Alert drivers can reduce traffic risks no matter the environment. Share these safety tips to ensure your employees are prepared to share the road with pedestrians and bicyclists:
- Silence your phone and avoid other electronic distractions that can pull your eyes away from the road and hands from the wheel
- Slow down and obey the posted speed limit
- Stop for pedestrians at crosswalks
- Yield to pedestrians and bicyclists when turning
If your employees have been working from home, they may benefit from a few of these basic traffic safety reminders or a driver-training refresher course. While there is no doubt the world looks different, safety remains your best friend.
Meet the Challenge
As Labor Day approaches and we think about changing seasons, let’s also think of new ways we can change driver behaviors and promote road safety. Here is one idea, and all you will need is a reset button.
Pose a couple of simple questions to engage employees in a traffic safety challenge:
- What can I do to drive distraction-free?
- How often do I get behind the wheel after I’ve had a few drinks?
- Why don’t I allow enough time to make it to and from work without feeling the need to speed?
Ask employees to examine their driving habits and answer the questions honestly. In the interest of privacy, they can record answers using pen and paper or on their own mobile device. Then, tell them it’s time to hit the “reset” button.
Right about now, we’re all feeling like we need a chance to start over. Make it happen like this:
- To avoid distractions behind the wheel, silence your phone, set your GPS device and pick a music playlist before you depart
- If you are going out, plan ahead for a safe ride home
- To get there – and back – keep in mind this old saying: Safety starts with “S” and begins with “You”
Download and display a couple of our free posters to draw more attention to your “fresh-start” efforts or share them on your intranet site:
Give employees time to share how they make positive driving choices. What strategies do they have that other employees would benefit from hearing? Co-workers are a great tool to have in your safety toolbox. Create opportunities to reward those who have improved their driving behaviors.

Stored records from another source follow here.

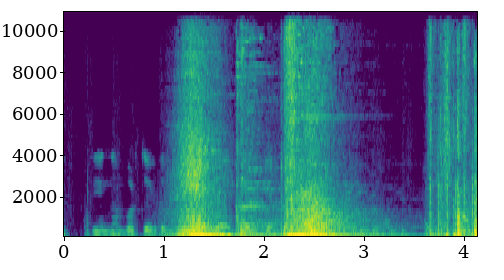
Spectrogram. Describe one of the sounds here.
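A magical portal whooshes loudly.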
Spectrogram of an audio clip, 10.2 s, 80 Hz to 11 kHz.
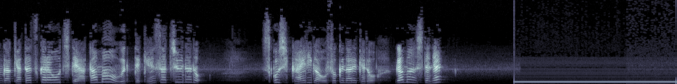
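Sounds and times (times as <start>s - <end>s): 
speech: 0.1s - 3.2s, 4.0s - 6.8s
telephone tone after call hang-up: 7.8s - 10.1s.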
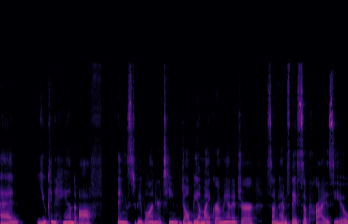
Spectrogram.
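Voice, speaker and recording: A woman's ordinary speaking voice, medium in pitch, with lively intonation at a moderate pace. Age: 30s. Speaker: venture capitalist. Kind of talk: interview.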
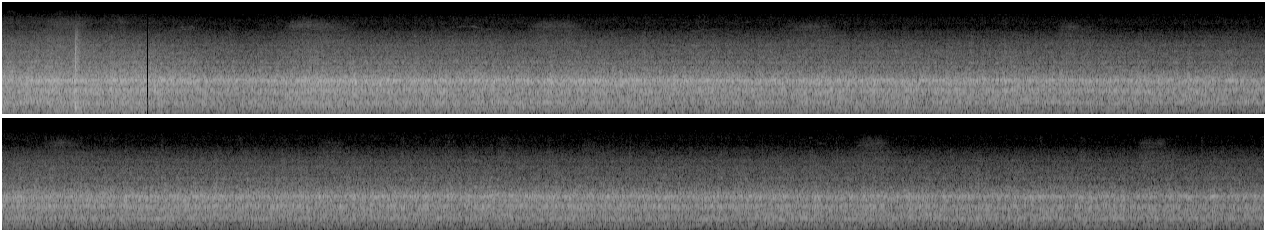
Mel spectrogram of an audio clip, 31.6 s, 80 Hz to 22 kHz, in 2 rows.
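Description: A motor-driven 1.5 kg rotor spinning down from about 900 RPM after its power is reduced. Its steady mechanical whirr grows gradually quieter as it coasts. A single click comes about a second in.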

One idea: If circumstances allow, pop some popcorn and stage a viewing of Groundhog Day. This is a way for you to turn the cynical Bill Murray-type in your group into a safety ambassador. The reset here is intended to keep us all from reliving the same experiences repeatedly. Remember, there are no do-overs and safety should lead.